3 And We Know
This is the third installment in our series on Romans 8:28, “And we know that God causes all things to work together for good to those who love God, to those who are called according to His purpose.” This week we will study to understand what Paul meant when he used the word know in this verse.
The word know shows up hundreds of times in the Bible. “Know” professes dozens of meanings throughout the old and new testaments. In the Greek the word know means to “discern clearly” or “to behold”. In the original Hebrew the word know means “to experience”.
When we discern something clearly we have have no doubts. Our understanding is not vague or obscure. It is unequivocal and steadfast.
We can know the multiplication tables, the names of the planets, Thursday’s lineup of shows on a cable network, exactly where we were on 911, how many quarts in a gallon, the square root of 144, how to convert farenheit temperatures to their centigrade equivelants, the last ten World Series winners and more.

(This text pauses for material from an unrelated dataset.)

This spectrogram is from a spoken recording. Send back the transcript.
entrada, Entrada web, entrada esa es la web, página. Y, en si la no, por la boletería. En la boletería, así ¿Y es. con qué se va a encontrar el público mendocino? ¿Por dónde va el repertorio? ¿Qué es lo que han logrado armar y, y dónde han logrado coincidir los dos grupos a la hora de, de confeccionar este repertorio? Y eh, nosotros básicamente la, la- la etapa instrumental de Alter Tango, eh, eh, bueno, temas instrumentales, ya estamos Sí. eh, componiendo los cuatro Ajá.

We can even know scripture. But that’s not that big a deal. Even the devil knows scripture. And if we were honest with ourselves, we would have to admit that Satan probably knows Scripture better than a lot of us. In Matthew 4:1-11 when Satan took Jesus into the desert to tempt Him, Satan quoted scripture. In verse 6 Satan says, “If you are the Son of God throw yourself down; for it is written, ‘He will command His angels concerning you; on their hands they will bear you up so that you will not strike your foot against a stone.’ “
It’s important, I believe, to study this verse using the original Hebrew meaning of know: to experience. That would have been Paul’s original intent, I believe, since he was himself a Hebrew and wrote his epistles in his native language.

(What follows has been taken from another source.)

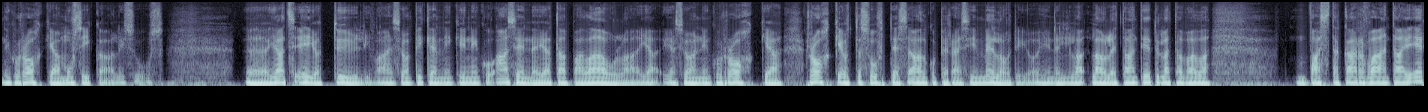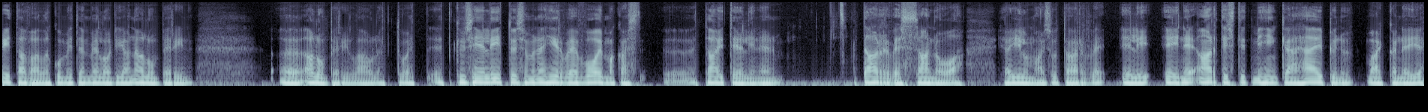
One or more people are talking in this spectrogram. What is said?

If we look at “we know” together (and from last week’s study of “we”) we discover that Paul is speaking to Christians of the day who knew their true identity in Christ, who believed they were accepted by God and could do nothing to make God love them any more or any less, who denied themselves and committed their lives to loving God and serving others. We also discover that these “we” knew the truth Paul is speaking of because they had experienced it. They had experienced Christ’s presence, His grace, His love, His teachings, His acceptance, His death and resurrection.
In other words what they knew they discerned clearly. They fostered no doubts about their beliefs because they had, in modern terms, “been there, done that.” They “knew that they knew that they knew.” They knew God’s Truth and Christ’s sovereignty just like they knew their own name. Their understanding was not vague or obscure. It was unequivocal. What they knew encouraged them and gave them confidence to spread the Gospel and to testify about their confidence to others.

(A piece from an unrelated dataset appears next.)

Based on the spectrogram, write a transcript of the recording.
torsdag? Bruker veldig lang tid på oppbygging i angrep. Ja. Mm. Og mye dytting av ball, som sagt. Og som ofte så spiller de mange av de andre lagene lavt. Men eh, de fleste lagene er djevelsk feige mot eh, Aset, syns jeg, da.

Besides Paul’s letters it was the “we” of this verse and what they “knew” and trusted and believed that contributed to spreading the Gospel message to every corner of the world.
If you enjoyed reading this message I encourage you to leave a comment. We bloggers live and breathe by the comments we get.
Do you know how much God loves you? Do you know Christ as your personal Savior? I’d like to encourage you to follow this link if you’d like to know more about God and know Jesus Christ personally.
Here are links to the first two messages in this series:
Week 1 — Taking Scripture Out Of Context
Week 2 — We Are Just A Bunch Of Dead People